For this task, extract exactly the lines of the data below, from the line containing "I want the spoken" through the last one, with pictures left out.

=== Section Start ===

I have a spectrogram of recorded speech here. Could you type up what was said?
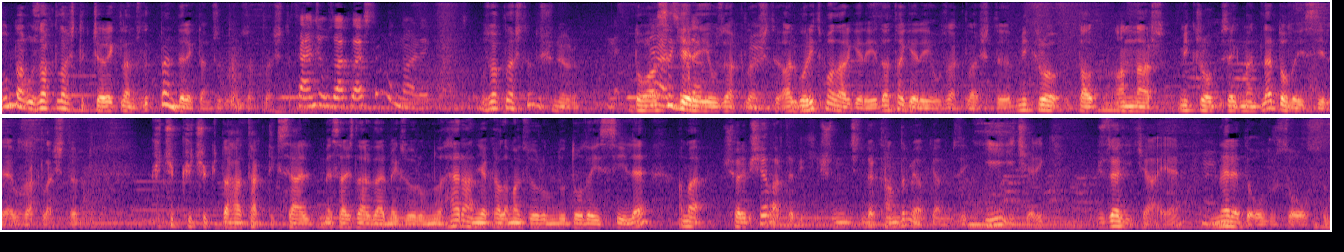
Bundan uzaklaştıkça reklamcılık ben de reklamcılıktan uzaklaştım. Sence uzaklaştın mı bunlar reklamcılık? Uzaklaştığını düşünüyorum. Doğası gereği uzaklaştı. Algoritmalar gereği, data gereği uzaklaştı. Mikro anlar, mikro segmentler dolayısıyla uzaklaştı. Küçük küçük daha taktiksel mesajlar vermek zorunlu, her an yakalamak zorunlu dolayısıyla. Ama şöyle bir şey var tabii ki. Şunun içinde kandırmayalım kendimizi. İyi içerik, güzel hikaye, nerede olursa olsun,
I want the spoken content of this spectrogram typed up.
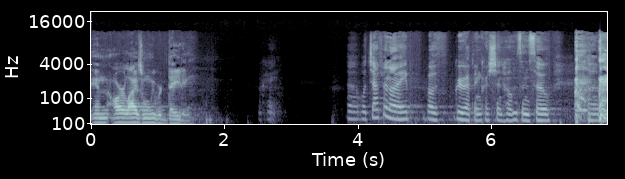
in our lives when we were dating? Okay. Uh, well, Jeff and I both grew up in Christian homes, and so um,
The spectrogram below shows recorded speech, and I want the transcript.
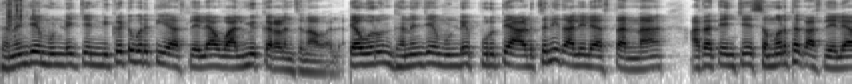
धनंजय मुंडेंचे निकटवर्ती असलेल्या वाल्मिक कराडांचं नाव आलं. त्यावरून धनंजय मुंडे पुरते अडचणीत आलेले असताना आता त्यांचे समर्थक असलेल्या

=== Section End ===

- SOLVED EXERCISE:
I want the spoken content of this spectrogram typed up.
in our lives when we were dating? Okay. Uh, well, Jeff and I both grew up in Christian homes, and so um,
The spectrogram below shows recorded speech, and I want the transcript.
धनंजय मुंडेंचे निकटवर्ती असलेल्या वाल्मिक कराडांचं नाव आलं. त्यावरून धनंजय मुंडे पुरते अडचणीत आलेले असताना आता त्यांचे समर्थक असलेल्या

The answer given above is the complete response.